Work to be completed » Find the word "clip" in the listing below, then return every line it appears in.

Provided records »
######
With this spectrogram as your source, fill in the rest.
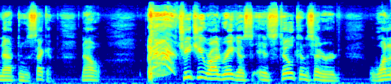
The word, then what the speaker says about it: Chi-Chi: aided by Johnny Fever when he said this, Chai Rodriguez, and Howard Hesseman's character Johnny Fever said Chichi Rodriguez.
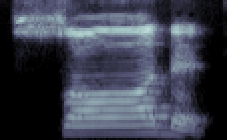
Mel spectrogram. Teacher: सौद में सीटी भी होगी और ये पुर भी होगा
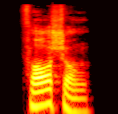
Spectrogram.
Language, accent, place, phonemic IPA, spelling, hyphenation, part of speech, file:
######
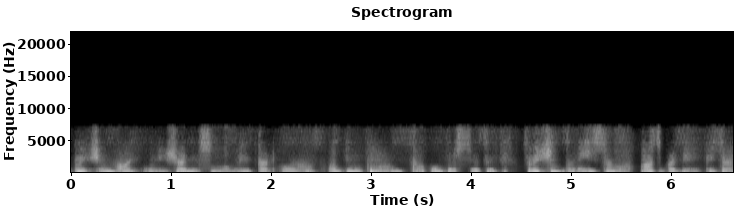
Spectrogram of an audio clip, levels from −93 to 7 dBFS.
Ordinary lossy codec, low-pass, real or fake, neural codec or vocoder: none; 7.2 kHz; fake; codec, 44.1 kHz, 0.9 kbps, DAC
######
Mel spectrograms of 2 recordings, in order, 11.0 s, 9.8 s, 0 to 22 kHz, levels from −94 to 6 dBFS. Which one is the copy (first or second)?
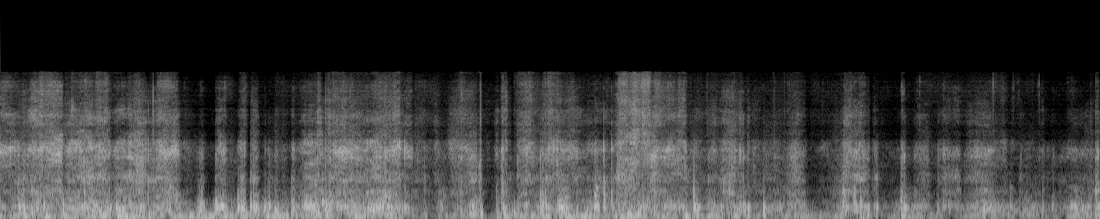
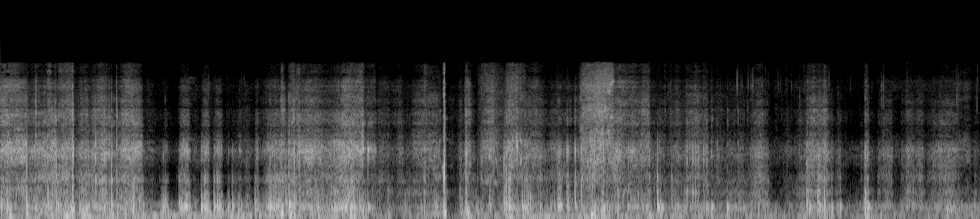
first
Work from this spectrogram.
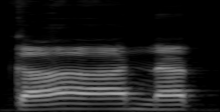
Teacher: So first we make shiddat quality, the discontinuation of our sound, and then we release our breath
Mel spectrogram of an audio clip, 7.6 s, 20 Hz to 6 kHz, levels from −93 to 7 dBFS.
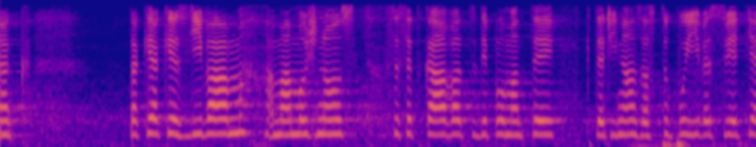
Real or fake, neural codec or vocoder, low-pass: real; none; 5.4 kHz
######
Completed exercise »
Spectrogram of an audio clip, levels from −93 to 7 dBFS.
Mel spectrogram of an audio clip, 7.6 s, 20 Hz to 6 kHz, levels from −93 to 7 dBFS.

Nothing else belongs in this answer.